> [Work instruction]:
The answer must reproduce exactly the lines from the one with "Type out the" through the end of the material, and it must contain no pictures.

*** Opening Dataset ***

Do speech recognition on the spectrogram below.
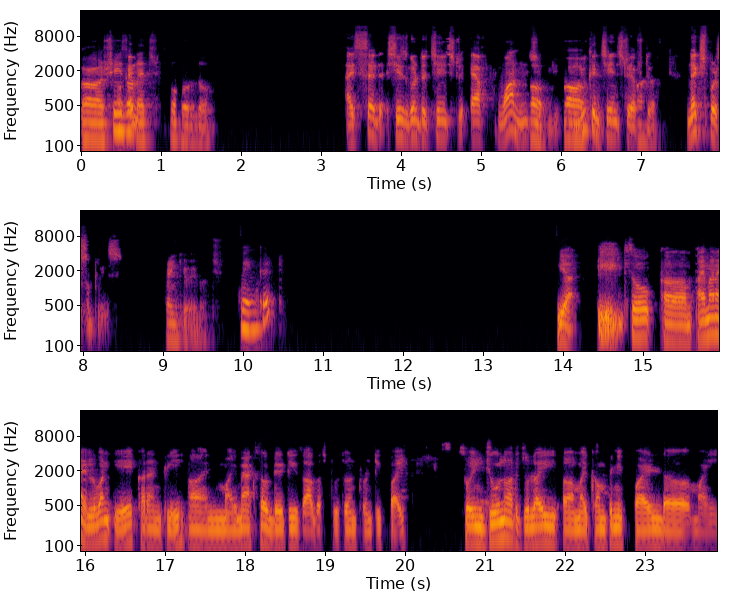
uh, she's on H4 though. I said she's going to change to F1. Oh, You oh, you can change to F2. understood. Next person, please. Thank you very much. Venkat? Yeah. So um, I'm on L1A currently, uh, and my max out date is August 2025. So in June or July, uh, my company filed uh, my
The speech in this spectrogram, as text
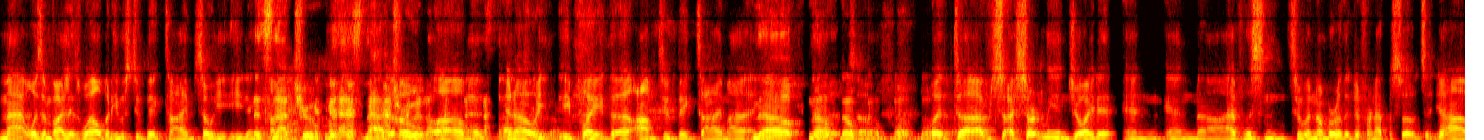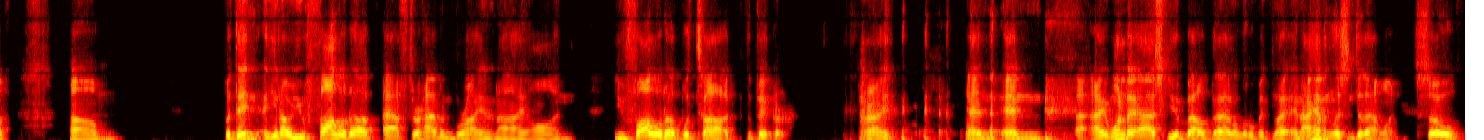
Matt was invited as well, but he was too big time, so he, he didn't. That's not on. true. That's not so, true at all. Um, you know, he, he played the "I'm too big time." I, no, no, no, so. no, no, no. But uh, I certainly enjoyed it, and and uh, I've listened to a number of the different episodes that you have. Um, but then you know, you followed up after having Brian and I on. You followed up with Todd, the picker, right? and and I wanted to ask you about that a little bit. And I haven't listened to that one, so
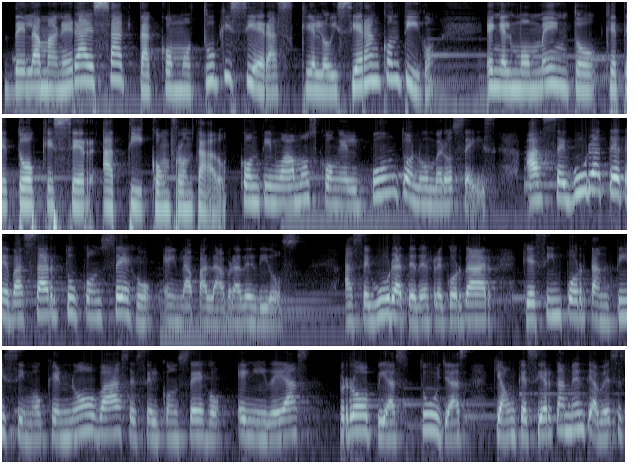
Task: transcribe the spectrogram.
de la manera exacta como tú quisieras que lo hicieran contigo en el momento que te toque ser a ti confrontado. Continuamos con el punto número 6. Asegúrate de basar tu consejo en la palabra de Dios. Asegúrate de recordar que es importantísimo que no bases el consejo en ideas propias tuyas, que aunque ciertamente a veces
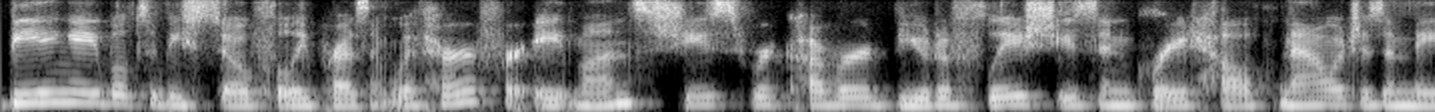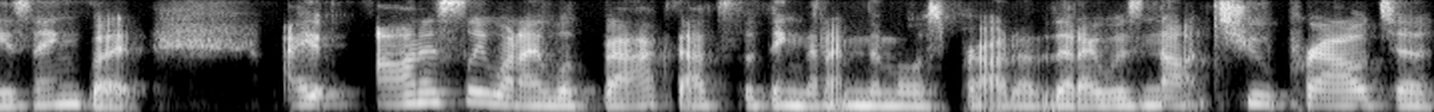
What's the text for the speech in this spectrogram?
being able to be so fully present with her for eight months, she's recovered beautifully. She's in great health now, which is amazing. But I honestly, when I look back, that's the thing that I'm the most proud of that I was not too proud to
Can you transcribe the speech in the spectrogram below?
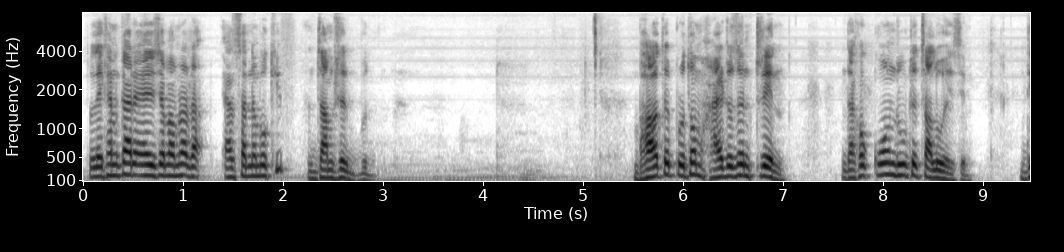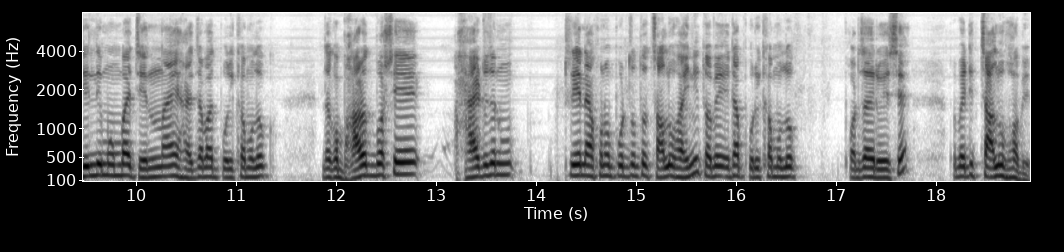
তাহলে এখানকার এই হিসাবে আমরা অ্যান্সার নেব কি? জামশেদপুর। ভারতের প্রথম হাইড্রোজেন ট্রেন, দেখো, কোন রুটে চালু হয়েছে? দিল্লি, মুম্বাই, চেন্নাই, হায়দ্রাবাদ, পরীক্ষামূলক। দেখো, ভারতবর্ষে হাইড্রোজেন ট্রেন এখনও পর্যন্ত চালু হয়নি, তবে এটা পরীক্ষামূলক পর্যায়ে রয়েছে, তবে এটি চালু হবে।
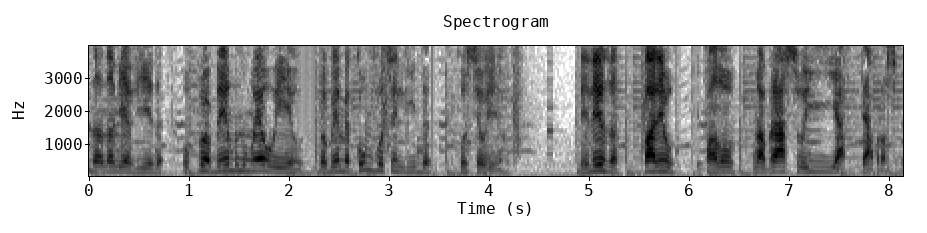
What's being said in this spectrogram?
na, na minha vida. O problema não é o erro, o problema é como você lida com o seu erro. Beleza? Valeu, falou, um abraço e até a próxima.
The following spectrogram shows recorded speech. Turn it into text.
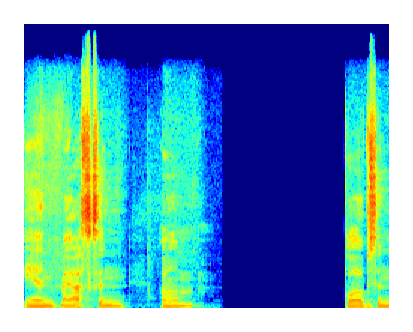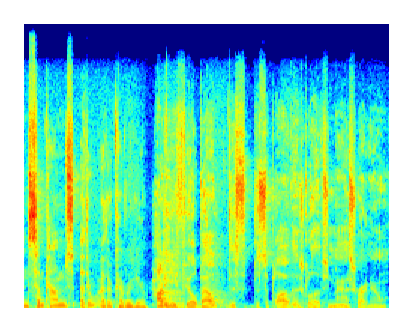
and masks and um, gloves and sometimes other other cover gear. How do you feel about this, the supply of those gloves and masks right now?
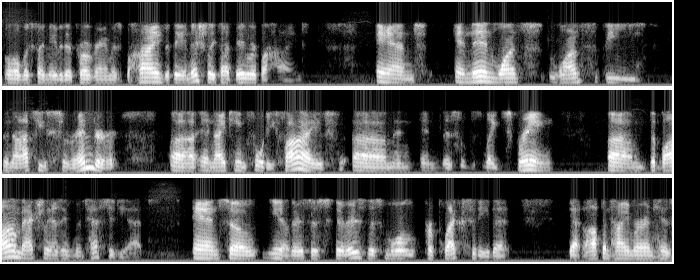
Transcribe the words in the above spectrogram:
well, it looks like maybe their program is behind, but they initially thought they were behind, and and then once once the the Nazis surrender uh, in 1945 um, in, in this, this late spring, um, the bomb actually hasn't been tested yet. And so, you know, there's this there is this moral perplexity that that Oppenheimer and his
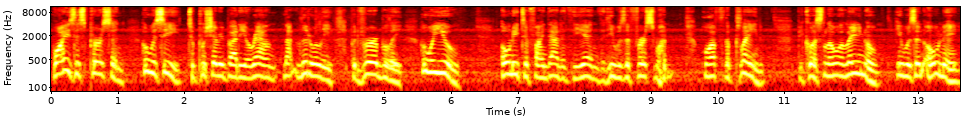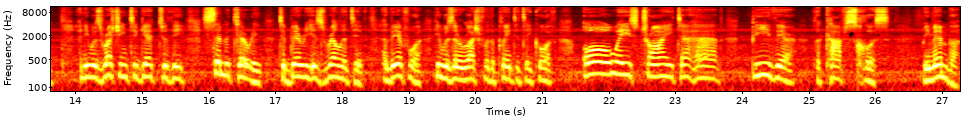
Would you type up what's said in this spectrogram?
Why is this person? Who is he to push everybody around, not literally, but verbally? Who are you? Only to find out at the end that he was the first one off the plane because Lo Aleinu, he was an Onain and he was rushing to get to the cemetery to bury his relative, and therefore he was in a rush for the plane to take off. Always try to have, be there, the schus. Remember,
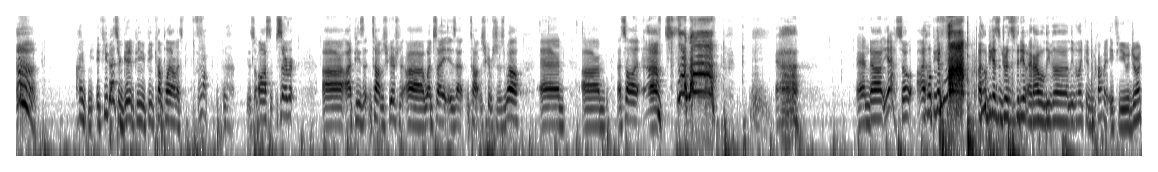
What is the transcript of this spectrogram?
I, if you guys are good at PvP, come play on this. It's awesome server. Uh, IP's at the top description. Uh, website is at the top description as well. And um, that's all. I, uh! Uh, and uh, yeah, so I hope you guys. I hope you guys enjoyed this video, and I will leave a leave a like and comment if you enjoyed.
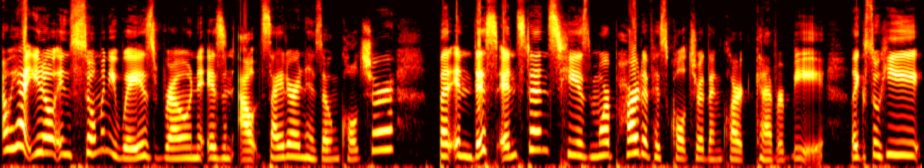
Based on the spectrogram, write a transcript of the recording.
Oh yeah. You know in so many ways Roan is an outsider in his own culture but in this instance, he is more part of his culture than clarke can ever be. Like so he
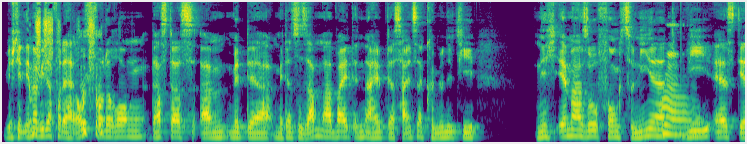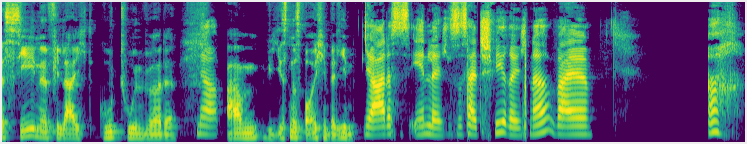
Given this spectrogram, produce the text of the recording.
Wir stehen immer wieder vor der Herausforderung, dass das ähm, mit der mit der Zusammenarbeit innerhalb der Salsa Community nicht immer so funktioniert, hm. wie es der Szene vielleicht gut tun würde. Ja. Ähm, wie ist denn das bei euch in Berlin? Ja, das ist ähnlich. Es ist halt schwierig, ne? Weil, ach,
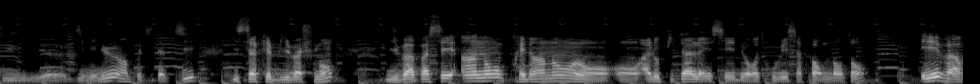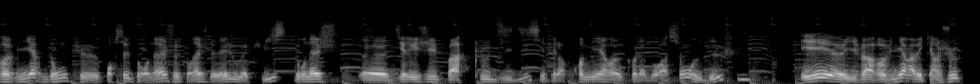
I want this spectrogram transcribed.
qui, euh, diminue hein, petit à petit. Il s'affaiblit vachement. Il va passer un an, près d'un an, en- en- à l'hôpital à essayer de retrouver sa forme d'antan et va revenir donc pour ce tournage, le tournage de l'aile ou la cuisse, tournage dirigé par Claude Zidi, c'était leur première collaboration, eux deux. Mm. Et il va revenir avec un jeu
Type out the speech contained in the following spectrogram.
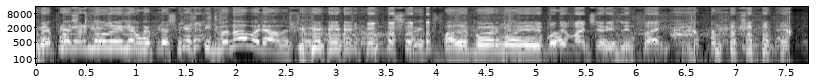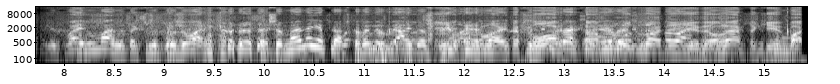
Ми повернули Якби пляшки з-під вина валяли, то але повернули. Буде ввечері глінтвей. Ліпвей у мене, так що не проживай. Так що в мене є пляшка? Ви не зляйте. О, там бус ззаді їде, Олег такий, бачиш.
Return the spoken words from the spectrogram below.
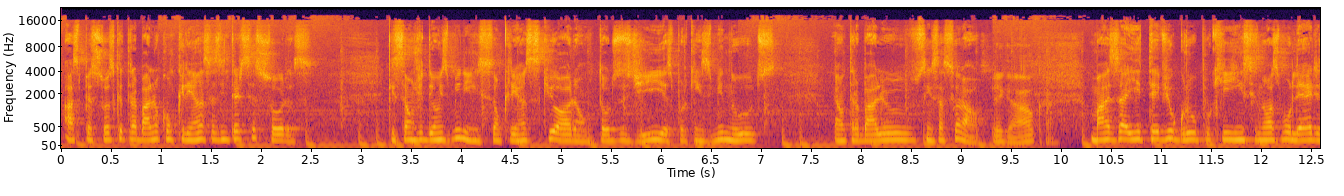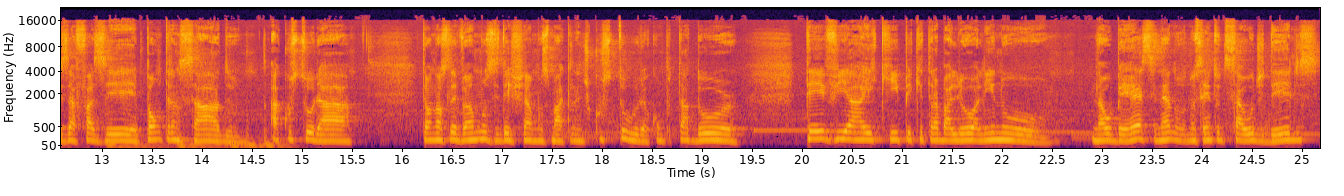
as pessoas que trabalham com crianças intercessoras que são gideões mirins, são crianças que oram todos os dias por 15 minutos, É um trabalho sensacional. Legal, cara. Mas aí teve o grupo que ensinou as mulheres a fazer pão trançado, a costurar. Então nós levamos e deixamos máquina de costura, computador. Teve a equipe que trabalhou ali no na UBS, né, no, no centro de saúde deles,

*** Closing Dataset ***

> [Reply to the task]:
Type out the speech contained in the following spectrogram.
Ми повернули Якби пляшки з-під вина валяли, то але повернули. Буде ввечері глінтвей. Ліпвей у мене, так що не проживай. Так що в мене є пляшка? Ви не зляйте. О, там бус ззаді їде, Олег такий, бачиш.
Return the spoken words from the spectrogram below.
as pessoas que trabalham com crianças intercessoras que são gideões mirins, são crianças que oram todos os dias por 15 minutos, É um trabalho sensacional. Legal, cara. Mas aí teve o grupo que ensinou as mulheres a fazer pão trançado, a costurar. Então nós levamos e deixamos máquina de costura, computador. Teve a equipe que trabalhou ali no na UBS, né, no, no centro de saúde deles,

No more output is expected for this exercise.